I have had an intense connection with loss and betrayal and I have wondered about the concept of loyalty. How are we loyal to one another? How much are people willing to sacrifice to stay loyal to one another? I’m a fan of heist films. I love movies like Ocean’s Eleven and Heat and Butch Cassidy and the Sundance Kid, where the heroes or heroines must plan a job, break in, find the treasure and escape with it. In those films, there are double-crosses and the characters either get the treasure and they get away with it and ride off into the sunset or sometimes they don’t, and usually there’s a twist at the end. My movie has all the characteristics of a big heist film and it’s exciting, but as I was writing I found I was more interested in the two main characters, their relationship and their need for each other.
I started thinking, “what if there was a heist film that took place where I grew up in the Rocky Mountains, but it was also an intimate look at loyalty and friendship?” Sydney Valentine, the heroine of my screenplay, Diamond Life, is a forty one year old high school math teacher who is fired from her job and loses her husband to divorce. But when Dela Barraza, her former partner and protégé, gets out of jail with the plan for a massive diamond heist, the opportunity arises to get back together and go at it again, just like old times.
The only problem is the unfinished business between Dela and Sydney concerning what happened at the botched job three years before when Dela was caught and thrown in jail. Once the truth is out about where the money went, this puts the new score, their loyalty and friendship all at risk. So Diamond Life is about a couple of diamond thieves with a chance at a big fortune, but mostly it is about an opportunity to absolve a past betrayal and hold on to the most precious thing of all: their friendship.
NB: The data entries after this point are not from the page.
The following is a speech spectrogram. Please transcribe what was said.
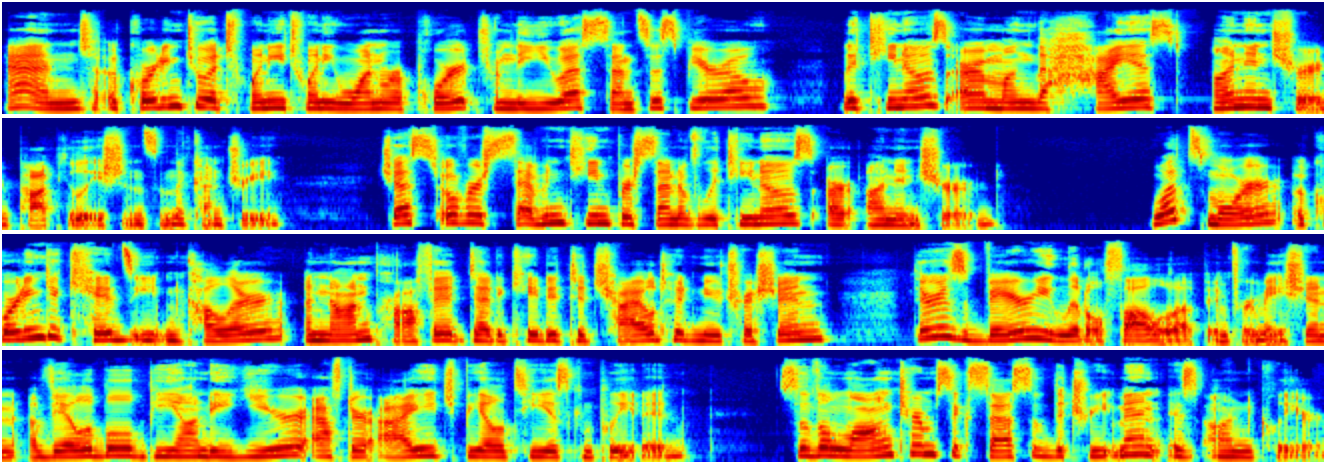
And according to a 2021 report from the US Census Bureau, Latinos are among the highest uninsured populations in the country, just over 17% of Latinos are uninsured. What's more, according to Kids Eat in Color, a nonprofit dedicated to childhood nutrition, there is very little follow up information available beyond a year after IHBLT is completed, so the long term success of the treatment is unclear.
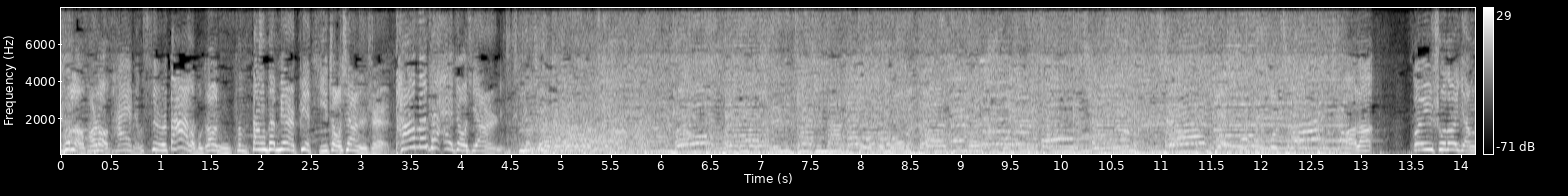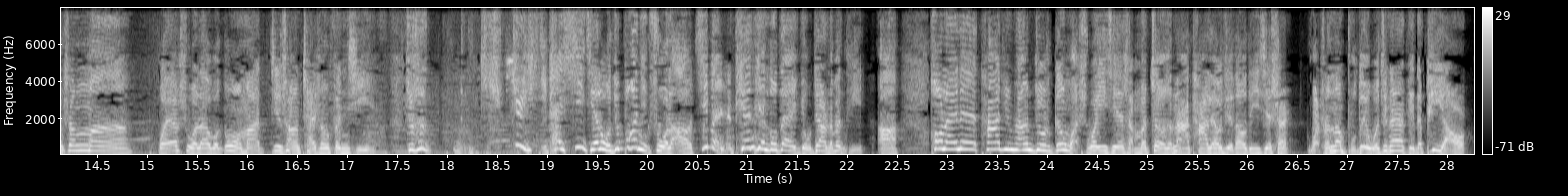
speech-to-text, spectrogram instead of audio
所以说，老头老太太岁数大了，我告诉你，当他面别提照相的事，他们才爱照相呢。好了，关于说到养生嘛。我要说了，我跟我妈经常产生分歧，就是具体太细节了，我就不跟你说了啊。基本上天天都在有这样的问题啊。后来呢，她经常就是跟我说一些什么这个那，她了解到的一些事儿。我说那不对，我就在那给她辟谣。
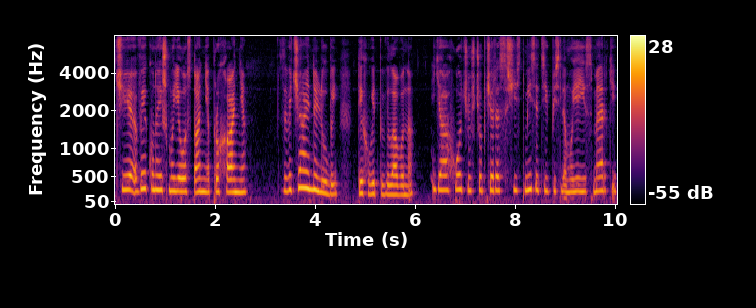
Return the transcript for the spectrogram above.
чи виконаєш моє останнє прохання? Звичайно, любий, тихо відповіла вона. Я хочу, щоб через шість місяців після моєї смерті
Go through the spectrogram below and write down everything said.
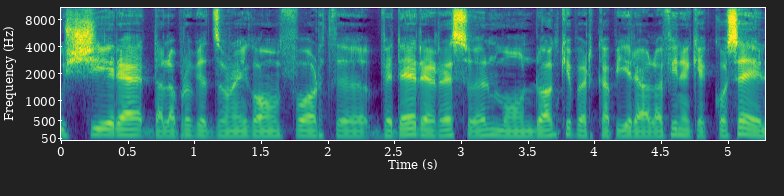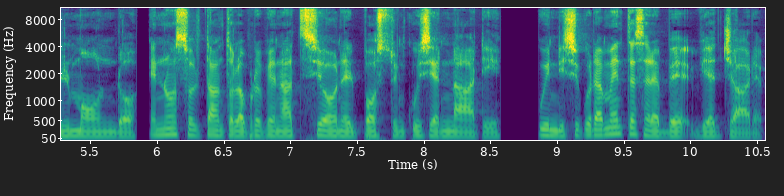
uscire dalla propria zona di comfort, vedere il resto del mondo, anche per capire alla fine che cos'è il mondo e non soltanto la propria nazione, il posto in cui si è nati. Quindi sicuramente sarebbe viaggiare.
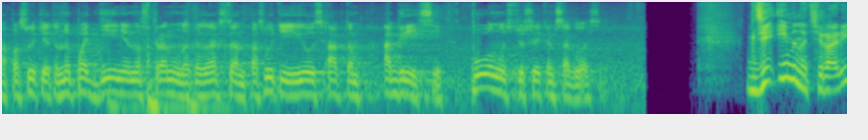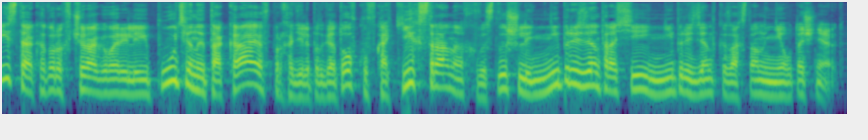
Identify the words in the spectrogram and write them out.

Heat is the film that commanded me to make movies. I saw it with Chris Kish in Louisville, Colorado, in 1996. It changed me forever. I’ve watched this scene hundreds of times in my life, studying it to see what makes it tick, to make sure that I’ll make something like it someday. Of course, it’s power comes from the nearly three hours that have led up to this point. Just before this final scene, the main “bad guy,” Robert DeNiro’s Neil McCauley, has escaped with his dream girl and has every opportunity to flee and ride off into the sunset, but when he catches wind of one last chance to settle a score with Kevin Gage’s Waingro, a double-crossing animal of a criminal, who severely tainted a score in the first act and who tried to have Neil killed in the beginning of the film, Neil cannot resist and turns away from the escape path. Bad move for him, great for Vincent Hanna, the Al Pacino character who has finally caught up to him. We care for Neil because he follows a code in his world. He is a sociopath, but we still hope he gets away because he has worked so hard and has been through so much to get to this point. Fortunately, director Michael Mann snaps us out of it: ya can’t rob banks, even if it’s your profession. And so this scene is the inevitable conclusion to this world. Neil must be stopped and though he was a criminal, he deserves a compassionate witness to his death, even if that witness is the cop who brought him down.
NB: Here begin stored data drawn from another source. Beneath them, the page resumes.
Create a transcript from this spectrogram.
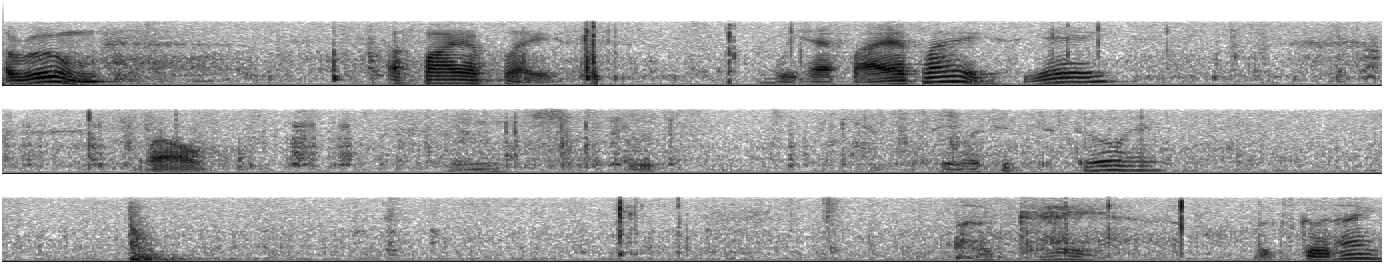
a room, a fireplace. We have fireplace, yay! Well, see what she's doing. Okay, looks good, hey?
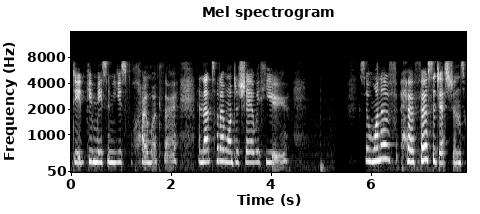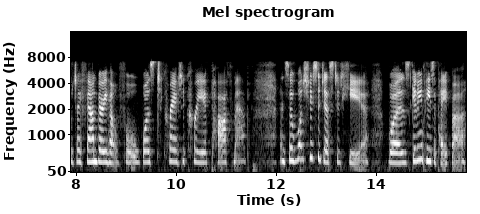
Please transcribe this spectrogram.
did give me some useful homework though, and that's what I want to share with you. So, one of her first suggestions, which I found very helpful, was to create a career path map. And so, what she suggested here was getting a piece of paper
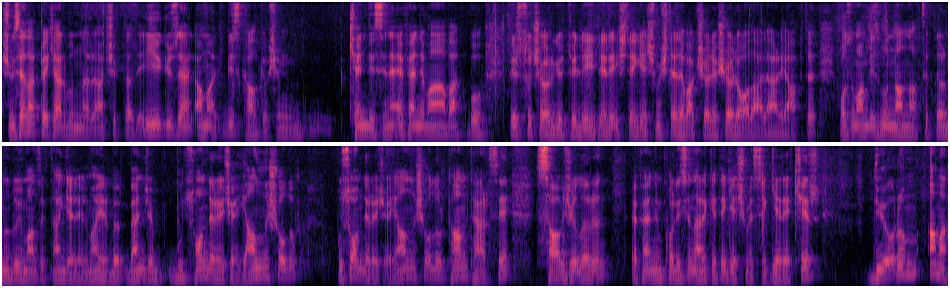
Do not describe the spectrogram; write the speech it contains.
şimdi Sedat Peker bunları açıkladı. İyi güzel ama biz kalkıp şimdi kendisine efendim aa bak bu bir suç örgütü lideri işte geçmişte de bak şöyle şöyle olaylar yaptı. O zaman biz bunun anlattıklarını duymazlıktan gelelim. Hayır bence bu son derece yanlış olur. Bu son derece yanlış olur. Tam tersi savcıların efendim polisin harekete geçmesi gerekir diyorum ama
Watch how Vincent looks off into the distance, wondering how in the world he got there, in the middle of this bizarre, blinking, future field. And Moby’s God Moving Over the Face of the Waters is the final flourish that grants the picture epic status.